At the CFA Societies Australian Investment Conference, panellists were given a case study on whether a hypothetical super fund should abandon or retain its ex-fossil fuel stance in the face of underperformance and failing the Your Future, Your Super performance test.
They were then asked to debate whether they would maintain it and accept the underperformance, make selective reinvestments back into fossil fuels or abandon it in favour of financial returns.
Debating the first answer, Cassandra Crowe, vice president at T. Rowe Price, said some super funds would consider it their fiduciary duty to maintain a fossil fuel-free stance but that it meant the super fund would lose the ability to engage with the companies who may be taking positive actions on renewables.
Clare Sa’adeh, director of relationship management and sales at MFS Investment Management, debated the second answer and said she believed that option would run the risk of a super fund selecting the wrong companies to reinvest into.

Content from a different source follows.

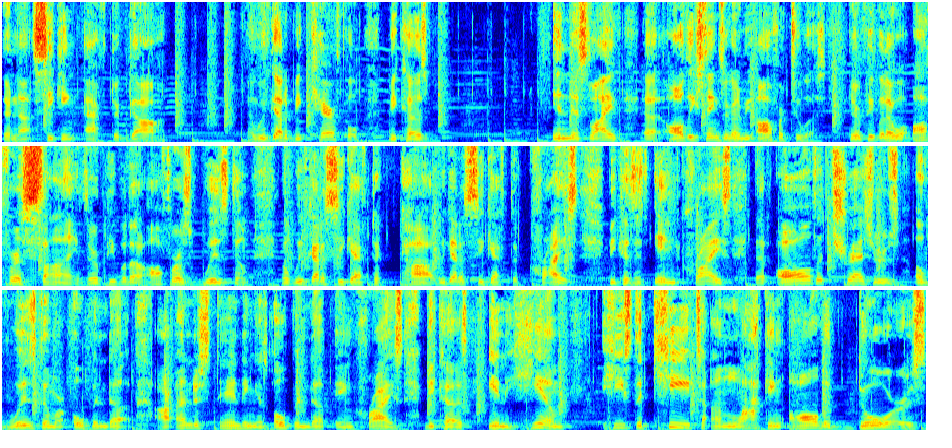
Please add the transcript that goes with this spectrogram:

“I think [this option] allows trustees to maintain some sort of commitment to sustainability by selecting best-in-class companies and being discerning about that,” she said.
“And then they have the opportunity to engage with the companies, hold them to account and ensure they met their climate change plans.

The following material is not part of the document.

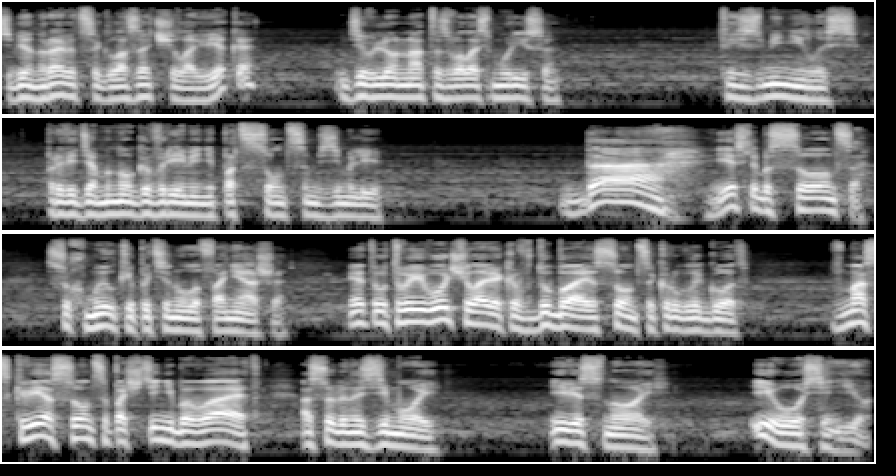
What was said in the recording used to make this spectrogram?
«Тебе нравятся глаза человека?» Удивленно отозвалась Муриса. «Ты изменилась, проведя много времени под солнцем земли». «Да, если бы солнце!» — с ухмылкой потянула Фаняша. «Это у твоего человека в Дубае солнце круглый год. В Москве солнца почти не бывает, особенно зимой. И весной, и осенью».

“But if they choose the wrong companies or those companies don’t execute well then that could slow down the energy transition.”
Nidal Danoun, executive director at Prosperity Financial Services, selected to debate the final option which he described as “at odds with public sentiment”.
However, given retirees were focused on wealth, this would be a good option for them in the short term. Focusing on investing the funds’ assets for the purpose of retirement would also help the trustees to meet the sole purpose test and would reduce the likelihood of redemptions which would protect all members.
The option would likely to “alienate” young members though, he added.
“They are invested in the future and the future of the environment. Although retirees have a significant chunk of the fund’s assets, the balances of younger members are naturally increasing so we need to be careful and find a balance for them.”